- WORK TO COMPLETE: Pictures must be left out. Retype exactly the lines from the one containing "What was said in" through the last line of the records below.

- PROVIDED DATA:
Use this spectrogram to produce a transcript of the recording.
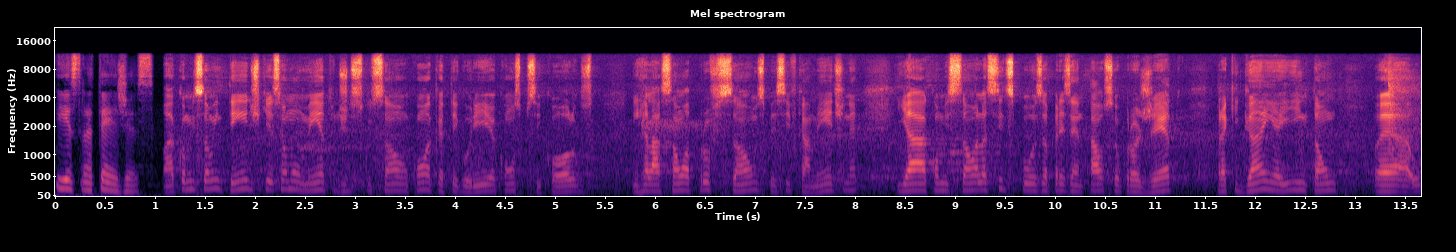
e estratégias. A comissão entende que esse é um momento de discussão com a categoria, com os psicólogos, em relação à profissão especificamente, né? E a comissão ela se dispôs a apresentar o seu projeto para que ganhe aí então é, o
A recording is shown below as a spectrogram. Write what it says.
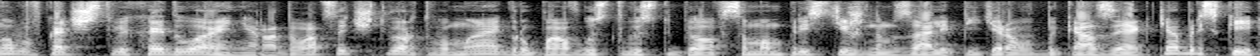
снова в качестве хедлайнера. 24 мая группа «Август» выступила в самом престижном зале Питера в БКЗ «Октябрьский»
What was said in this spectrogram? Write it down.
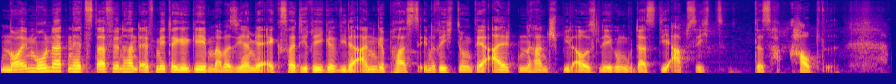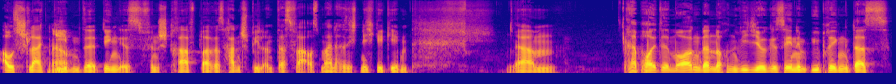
neun Monaten hätte es dafür einen Handelfmeter gegeben, aber sie haben ja extra die Regel wieder angepasst in Richtung der alten Handspielauslegung, dass die Absicht das Hauptausschlaggebende ja. Ding ist für ein strafbares Handspiel und das war aus meiner Sicht nicht gegeben. Ähm, habe heute Morgen dann noch ein Video gesehen, im Übrigen, dass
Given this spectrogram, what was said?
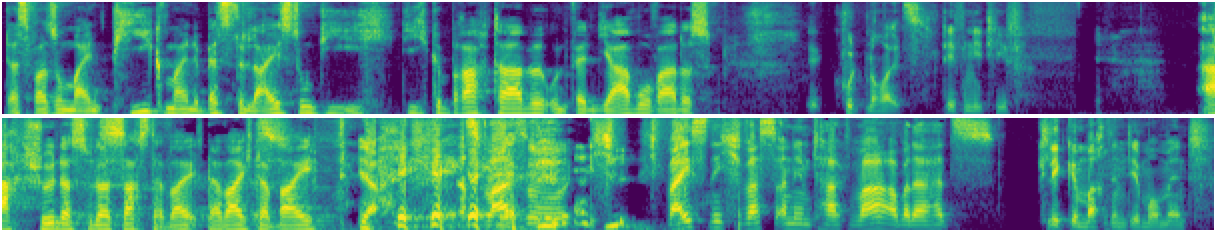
das war so mein Peak, meine beste Leistung, die ich, die ich gebracht habe? Und wenn ja, wo war das? Kutenholz, definitiv. Ach, schön, dass du das sagst, da war, da war ich das, dabei. Ja, das war so, ich, ich weiß nicht, was an dem Tag war, aber da hat es Klick gemacht in dem Moment.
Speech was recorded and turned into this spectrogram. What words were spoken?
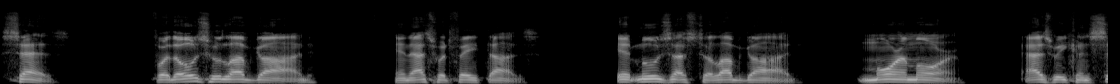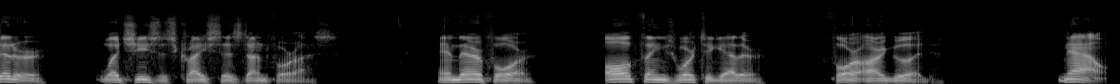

- SOLVED EXERCISE:
What was said in this spectrogram? Write it down.
neun Monaten hätte es dafür einen Handelfmeter gegeben, aber sie haben ja extra die Regel wieder angepasst in Richtung der alten Handspielauslegung, dass die Absicht das Hauptausschlaggebende ja. Ding ist für ein strafbares Handspiel und das war aus meiner Sicht nicht gegeben. Ähm, habe heute Morgen dann noch ein Video gesehen, im Übrigen, dass
Given this spectrogram, what was said?
das war so mein Peak, meine beste Leistung, die ich, die ich gebracht habe? Und wenn ja, wo war das? Kutenholz, definitiv. Ach, schön, dass du das sagst, da war, da war ich das, dabei. Ja, das war so, ich, ich weiß nicht, was an dem Tag war, aber da hat es Klick gemacht in dem Moment.
Speech was recorded and turned into this spectrogram. What words were spoken?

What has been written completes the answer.